FIGS. 5A and 5B are similar to FIGS. 2A and 2B, discussed above. FIG. 5A, in particular, illustrates an adjustable lockdown lug 30, useful for affixing the portable wall attachable fire fighting apparatus to a wall rim portion provided by portable frame. As can be seen in FIGS. 6A, 6B, 7A and 7B, lug 30 locks around an angle element 46 or 56, affixed to the wall rim provided by the portable frame.

FIGS. 6A and 6B and 7A and 7B illustrate two embodiments of a portable frame that can be used to provide a wall rim portion to which the portable wall attachable fire fighting apparatus can be attached. The frame of FIGS. 6A and 6B is particularly adapted for being bolted to a pickup truck bed. Frame element 40 comprises pieces of angle iron having bolt holes 41 for becoming affixed to a pickup truck bed. Transverse angle iron element 48 attaches to and between side angle iron elements 40. Vertical plate 42 is affixed between side angle iron frame elements 40. Vertical plate 42 provides the wall rim portion to which the fire fighting apparatus may be attached. Webbing 44 is designed to hold wall element 42 securely in place with respect to frame elements 40 and 48. Preferably, the upper rim of vertical wall portion 42 is firmly secured to an angle rim element 46. Adjustable lockdown lug 30 is designed to lock over a portion of angle iron element 46, helping to further secure the portable fire fighting apparatus to the portable frame. Lockdown screw 19 adjustably attaches the fire fighting apparatus to wall portion 42 provided by the portable frame.

The frame illustrated in FIGS. 7A and 7B is intended to be installed or located upon the ground. Leg strap hose receivers 53 are provided attached to frame legs 50. Leg receivers 53 receive hose to help provide ballast for the frame on the ground. Preferably legs 50 of the frame of FIGS. 7A and 7B would be removable for ease in handling. As in FIGS. 6A and 6B, the frame of FIGS. 7A and 7B provides wall 58 which provides a wall rim portion for attaching the portable fire fighting apparatus. As in FIGS. 6A and 6B, the top of vertical wall 58 is preferably affixed to an angle iron element 56 to help provide a secure attachment for the portable fire fighting apparatus.

In the following claims, when a base and/or a monitor are referred to, it should be understood that one or more bases and one or more monitors could be used.
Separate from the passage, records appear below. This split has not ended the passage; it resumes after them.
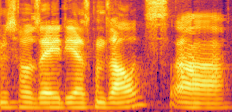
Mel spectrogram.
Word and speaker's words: Diaz Gonzalez: my name is Jose Diaz Gonzalez uh it's pronounced as if there are accents but there aren't any in the actual name uh and I'm an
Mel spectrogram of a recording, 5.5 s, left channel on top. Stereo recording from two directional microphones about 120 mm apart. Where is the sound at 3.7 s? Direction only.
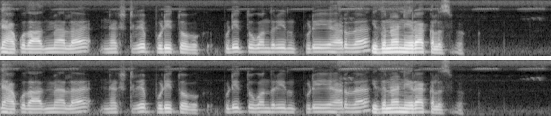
35° left (ahead or behind).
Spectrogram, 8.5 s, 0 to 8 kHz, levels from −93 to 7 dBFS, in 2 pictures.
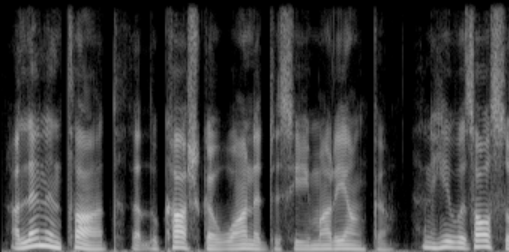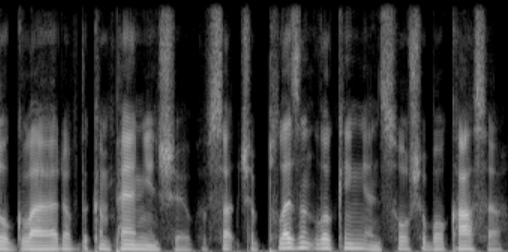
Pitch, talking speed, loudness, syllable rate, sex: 125 Hz, 170 wpm, -21 LUFS, 5.0 syllables/s, male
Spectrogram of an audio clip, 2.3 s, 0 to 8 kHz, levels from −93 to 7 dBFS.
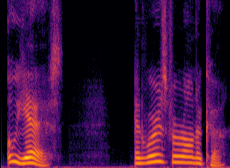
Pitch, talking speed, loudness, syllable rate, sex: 250 Hz, 130 wpm, -18 LUFS, 6.1 syllables/s, female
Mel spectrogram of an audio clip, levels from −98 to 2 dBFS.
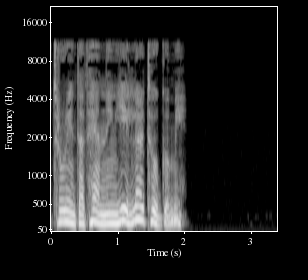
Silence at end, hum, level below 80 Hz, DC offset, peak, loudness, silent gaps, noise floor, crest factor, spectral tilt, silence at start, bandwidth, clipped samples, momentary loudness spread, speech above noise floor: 1.45 s; none; -52 dBFS; under 0.1%; -2 dBFS; -13 LUFS; none; -83 dBFS; 12 dB; -7.5 dB/octave; 0.05 s; 11.5 kHz; under 0.1%; 9 LU; 72 dB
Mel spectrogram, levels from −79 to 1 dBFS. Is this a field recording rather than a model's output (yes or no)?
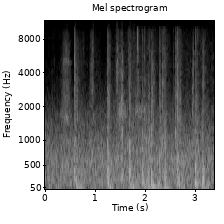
yes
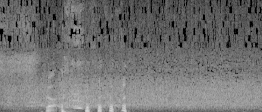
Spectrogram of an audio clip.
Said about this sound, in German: Applaus bitte, Applaus, Applaus.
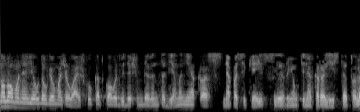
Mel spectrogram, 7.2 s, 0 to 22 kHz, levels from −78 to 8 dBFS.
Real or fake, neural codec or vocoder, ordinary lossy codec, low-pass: fake; codec, 16 kHz, 16 kbps, FreqCodec, larger model; MP3, 16 kbps; 3.6 kHz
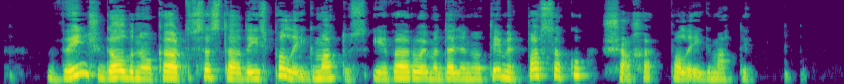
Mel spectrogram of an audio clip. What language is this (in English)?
Latvian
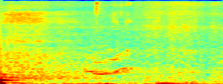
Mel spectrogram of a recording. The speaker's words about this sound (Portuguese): estão ouvindo aqui o barulho do meu gatinho.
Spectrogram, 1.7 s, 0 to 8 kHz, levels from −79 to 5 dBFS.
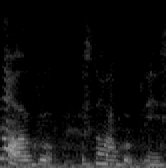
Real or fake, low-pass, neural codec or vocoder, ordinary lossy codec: real; 7.2 kHz; none; none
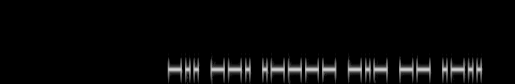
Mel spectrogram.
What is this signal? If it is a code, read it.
Morse code, heard as a keyed tone, about 28 wpm, 700 Hz. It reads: DG1KML
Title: DXCC-100 Call Signs - 6 Characters - 28wpm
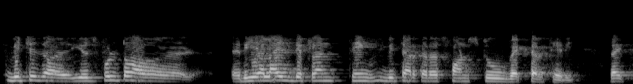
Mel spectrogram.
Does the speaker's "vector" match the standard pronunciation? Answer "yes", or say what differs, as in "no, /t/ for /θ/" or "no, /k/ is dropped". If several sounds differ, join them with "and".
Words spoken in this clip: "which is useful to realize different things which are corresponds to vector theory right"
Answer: yes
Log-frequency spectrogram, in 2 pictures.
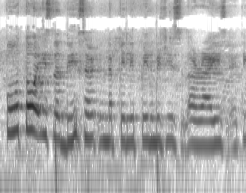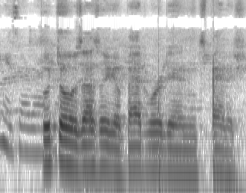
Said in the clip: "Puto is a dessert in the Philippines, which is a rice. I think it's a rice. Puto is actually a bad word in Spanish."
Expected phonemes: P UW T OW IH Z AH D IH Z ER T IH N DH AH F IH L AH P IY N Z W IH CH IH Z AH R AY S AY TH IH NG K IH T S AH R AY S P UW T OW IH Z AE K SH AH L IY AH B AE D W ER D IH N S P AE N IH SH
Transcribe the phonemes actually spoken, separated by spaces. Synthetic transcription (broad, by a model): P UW T OW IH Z AH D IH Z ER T IH N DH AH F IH L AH P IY N W IH CH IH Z AH R AY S AY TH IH NG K IH T S AH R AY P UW T OW IH Z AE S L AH IY AH B AE D W ER D IH N S P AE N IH SH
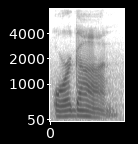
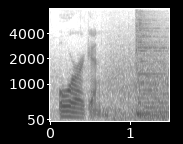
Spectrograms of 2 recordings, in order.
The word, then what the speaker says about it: Oregon: I have to say is not pronounced origon it didn't go anywhere there is not any on the end of it it's Oregon a former governor of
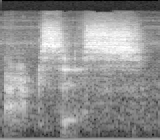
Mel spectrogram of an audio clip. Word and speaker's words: axis: So we call these axes, which is spelled exactly like axes, but pronounced axes. And individually, you just replace the e with the I, right? So axis. Usually we call them these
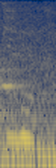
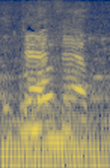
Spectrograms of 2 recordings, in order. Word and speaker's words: Kenneth: Sa di check ka ng kinit. Ay, say magati pagjuta. Kinit. Mamasa ko yung ganina no. Giuyab daw na ko. Ngano mo pula Lahi ako pasabot ikaw di ka kabalo mo pronounce. Ano makakinit? Kenneth.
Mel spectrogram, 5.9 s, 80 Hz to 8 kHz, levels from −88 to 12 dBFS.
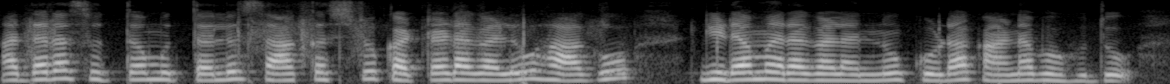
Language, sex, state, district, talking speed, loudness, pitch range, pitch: Kannada, female, Karnataka, Bangalore, 80 wpm, -17 LUFS, 220-250 Hz, 235 Hz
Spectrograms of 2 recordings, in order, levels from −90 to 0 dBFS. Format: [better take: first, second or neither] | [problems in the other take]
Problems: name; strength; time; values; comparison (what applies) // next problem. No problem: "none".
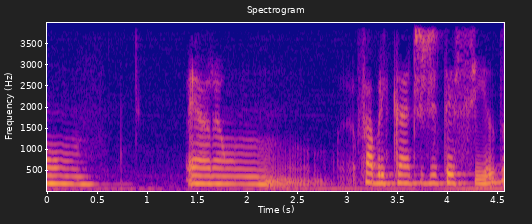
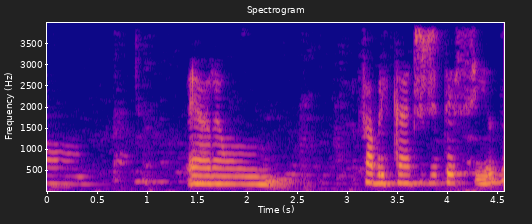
first | noise reduction (classical method log-MMSE)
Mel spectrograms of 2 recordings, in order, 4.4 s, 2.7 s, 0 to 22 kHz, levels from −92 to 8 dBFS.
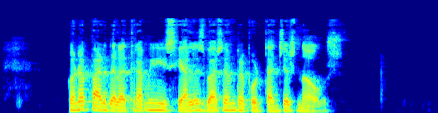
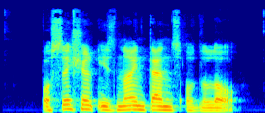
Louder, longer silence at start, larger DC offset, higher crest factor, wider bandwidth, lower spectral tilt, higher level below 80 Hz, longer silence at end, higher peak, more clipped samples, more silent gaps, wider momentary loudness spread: second, -24 LUFS vs -21 LUFS; first, 0.7 s vs 0.45 s; neither; about the same, 20 dB vs 16 dB; second, 11.5 kHz vs 16 kHz; about the same, -6 dB/octave vs -6 dB/octave; first, -46 dBFS vs -58 dBFS; first, 1 s vs 0.3 s; about the same, -6 dBFS vs -4 dBFS; neither; neither; about the same, 7 LU vs 8 LU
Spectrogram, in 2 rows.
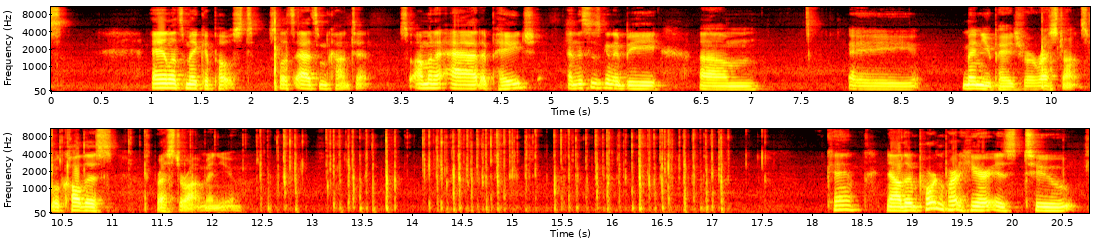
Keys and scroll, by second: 13.9-17.3 typing.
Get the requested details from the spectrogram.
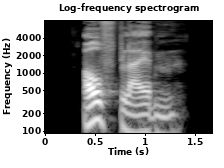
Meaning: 1. to wake; to stay awake; to stay up 2. to remain open
- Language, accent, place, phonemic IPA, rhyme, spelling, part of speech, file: German, Germany, Berlin, /ˈaʊ̯fˌblaɪ̯bən/, -aɪ̯bən, aufbleiben, verb, De-aufbleiben.ogg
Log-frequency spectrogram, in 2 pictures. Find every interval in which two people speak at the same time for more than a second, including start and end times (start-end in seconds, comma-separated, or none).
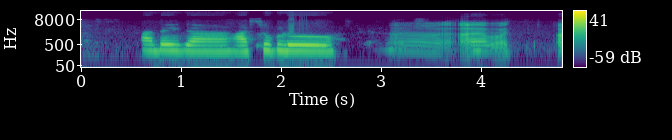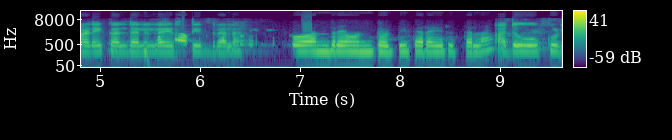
none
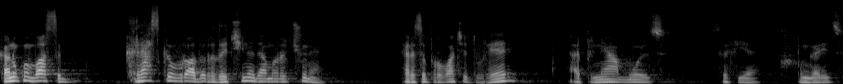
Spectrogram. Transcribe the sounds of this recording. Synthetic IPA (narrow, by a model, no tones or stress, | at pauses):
kanukumvasə | kɾeaskəvɾoaɾəd̪ət͡ʃinəd̪eaməɾət͡ʃʲune̞ | kaɾe̞səpɾo̞voat͡ʃe̞d̪uɾe̞rʲ | a̰rpɾineamult̪sʲ | səfije̞ | pɨŋɡəɾit̪sʲ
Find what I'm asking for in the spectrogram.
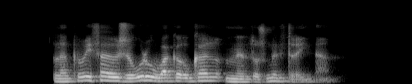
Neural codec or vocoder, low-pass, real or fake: codec, 24 kHz, 0.9 kbps, WavTokenizer, large speech release; 7.2 kHz; fake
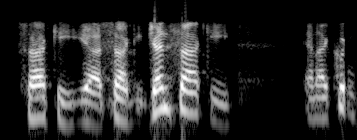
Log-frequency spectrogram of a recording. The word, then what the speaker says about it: Psaki: I think it's Psaki. Psaki.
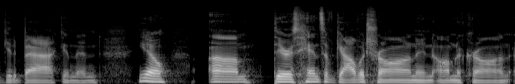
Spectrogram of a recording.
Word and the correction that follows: Unicron: Oh, wait, no, it's not. How do you say it? Is it Omnicron? – Unicron. – Unicron. Thank you.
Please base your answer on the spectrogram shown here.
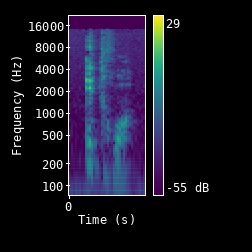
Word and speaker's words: étroit: Terminons avec trois autres mots comme étroit, E, accent aigu, et T-R-O-I-T, étroit.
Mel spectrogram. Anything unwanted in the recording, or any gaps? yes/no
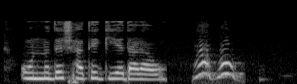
yes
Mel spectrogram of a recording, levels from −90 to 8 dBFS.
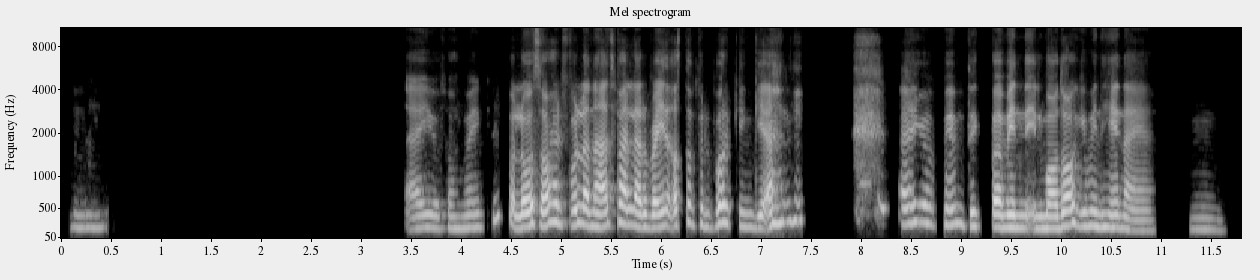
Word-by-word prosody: إمم. 200 +1 -13 3.0
أيوه، 190 +2 -4
فهماكِ 195 +2 -7 0.3
فاللي 205 - +3
هو - - +7
صباح 225 +4 +2
الفل 260 -3 +1
أنا 215 -3 +4
هادفع 270 +4 +2
ال40 210 -2 +3
أصلًا 240 +4 -2
في 250 - -5
الparking 220 -3 -2
يعني، 290 +9 0 1.0
أيوه، 265 0 -1
فهمتِك 240 -3 -3
فمن 200 -1 +4
الموضوع 185 +5 +3
جِه 220 -4 -2
من 220 -2 0
هنا 200 -4 -1
يعني، 155 0 -7 0.3
إمم. 175 -3 -15
210 Hz, 115 wpm, -15 LUFS, 195-245 Hz, 3.0 s, هو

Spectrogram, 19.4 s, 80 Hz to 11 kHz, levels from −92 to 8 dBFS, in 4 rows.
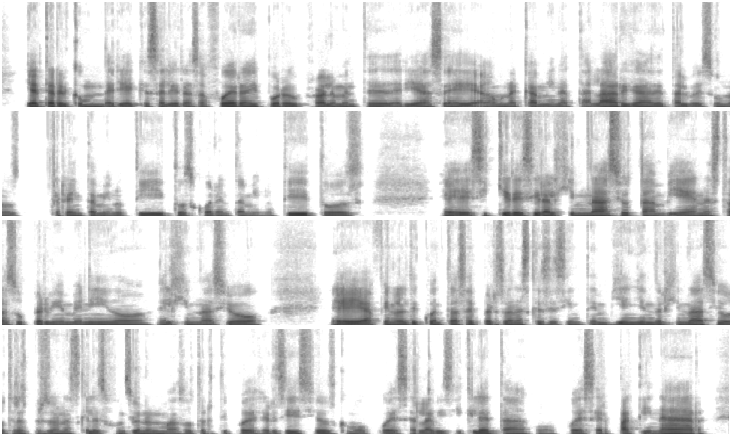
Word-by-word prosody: ya 105 - +7
te 110 - +6
recomendaría 100 -3 +1
que 95 - -8
salieras 95 -1 -1
afuera, 135 +10 +5
y - - +2
pro 105 -4 +1
probablemente 100 +1 0
darías, 95 +2 -1
eh, 95 -3 +1
a 100 - -2
una 100 -1 0
caminata 95 -2 -2
larga, 120 +3 +3
de 110 - +1
tal 100 -1 -2
vez 95 -1 -4
unos 95 -2 -3 0.2
30 100 -2 -2
minutitos, 105 +3 0
40 95 0 -4
minutitos. 95 +1 0 0.5
Eh, 95 -1 +3
si 120 - -5
quieres 110 -3 +3
ir 115 - +5
al 110 - +3
gimnasio, 100 +5 +2
también 100 -4 -1
está 100 +1 -2
superbienvenido, 105 +4 0
el 115 -5 -1
gimnasio, 110 +2 -1 0.4
eh, 95 -1 +5
a 95 - +2
final 110 +1 +1
de 120 - -1
cuentas, 120 -1 0
hay 120 - +2
personas 120 0 0
que - - -3
se 105 - -3
sienten 105 +2 -3
bien 115 +1 +2
yendo 115 0 +3
al 115 - -1
gimnasio, 150 +8 0
otras 115 -6 -2
personas 105 0 -3
que - - -6
les 95 - -3
funcionan 100 -1 -2
más 95 -1 -3
otro 100 +1 -7
tipo 105 - -13
de 95 - +1
ejercicios, 120 - -2
como 95 -4 -7
puede 95 -1 -3
ser 105 +2 -8
la 95 - 0
bicicleta, 105 +3 -1
como 100 -1 -8
puede 100 -1 -3
ser 100 +2 -6
patinar, 110 +4 +2
100 Hz, 205 wpm, -25 LUFS, 95-115 Hz, 0.5 s, ya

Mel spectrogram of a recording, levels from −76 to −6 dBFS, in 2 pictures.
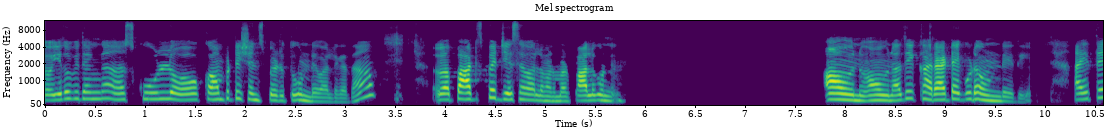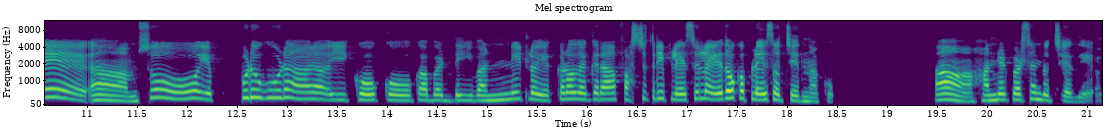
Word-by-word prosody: ఏదో 270 +4 +1
విధంగా, 270 0 -4 0.2
స్కూల్‌లో 260 -1 -1 0.3
కాంపిటీషన్స్ 245 -3 0
పెడుతూ 200 -1 -4
ఉండేవాళ్ళు 165 -5 -6
కదా! 145 - -6 0.8
ఆహ్, 235 0 +5
పార్టిసిపేట్ 255 +2 +4
చేసేవాళ్ళం 230 -5 -1
అన్నమాట. 180 -1 -4
పాల్గొని. 200 -1 +1 2.1
అవును. 235 -4 +7
అవును. 210 -1 +2
అది 285 +6 -2
కరాటే 235 +1 +6
కూడా 260 0 +2
ఉండేది. 170 -7 -5 0.5
అయితే 260 +6 -1 0.5
ఆ! - - +2 0.5
సో, 315 - -3 0.6
ఎప్పుడు 320 - -3 0.2
కూడా 310 +1 0 0.5
ఈ - - -6 0.2
ఖోఖో, 220 -1 0 0.2
కబడ్డీ 210 -2 -3
ఇవన్నిట్లో 225 +6 -3
ఎక్కడో 250 +6 -1
దగ్గర 245 0 -3 0.2
ఫస్ట్ 245 +4 -4
3 280 -1 -2
ప్లేసుల్లో, 250 +5 -1
ఏదో 285 +4 +6
ఒక 290 -1 +1
ప్లేస్ 235 0 +1
వచ్చేది 195 -2 -5
నాకు. 160 - -14 1.1
ఆ! 230 - +5 0.4
100% 230 +3 -1
ఒచ్చేది. 170 -4 -7
230 Hz, 115 wpm, -21 LUFS, 205-260 Hz, 2.1 s, అవును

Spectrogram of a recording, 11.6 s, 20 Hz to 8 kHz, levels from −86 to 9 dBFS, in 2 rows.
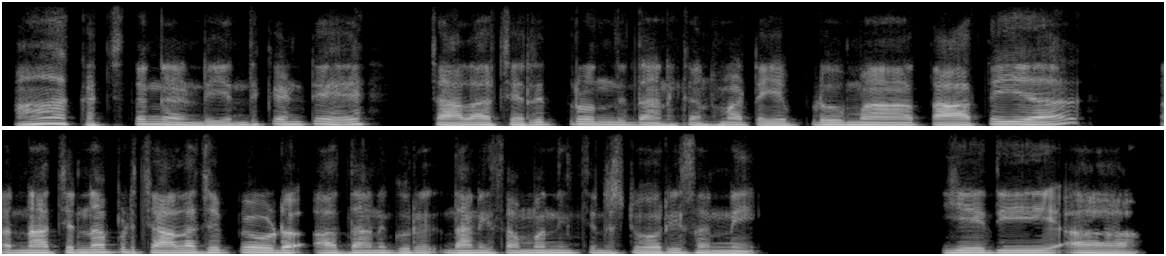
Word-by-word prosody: ఆ! - - +4 0.2
ఖచ్చితంగా 135 +5 -2
అండి. 115 -1 -2
ఎందుకంటే, 150 +6 -2 0.5
చాలా 125 +2 +3
చరిత్రుంది 145 +2 -1
దానికనమాట. 120 +2 -1 0.2
ఎప్పుడు 135 +4 -3 0.2
మా 125 - +4 0.3
తాతయ్య 150 +6 +3 0.7
ఆహ్, 145 - -1
నా 135 - +7
చిన్నప్పుడు 155 0 +1
చాలా 130 +1 +5
జెప్పేవాడు. 145 -2 +2 0.2
ఆ - - +3
దాని 125 0 +1
గురి 130 0 -1 0.2
దానికి 125 -1 +2
సంబంధించిన 130 0 -1
స్టోరీసన్నీ. 120 -1 -1 1.1
ఏదీ 130 -1 +1 0.3
ఆహ్ 120 -1 0
130 Hz, 120 wpm, -24 LUFS, 125-145 Hz, 1.1 s, నా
Although the invention can be practiced with one base and one monitor, multiple bases and/or multiple monitors would not change the nature of the invention.

The foregoing disclosure and description of the invention are illustrative and explanatory thereof, and various changes in the size, shape, and materials, as well as in the details of the illustrated system may be made without departing from the spirit of the invention.

The invention is claimed using terminology that depends upon a historic presumption that recitation of a single element covers one or more, and recitation of two elements covers two or more, and the like.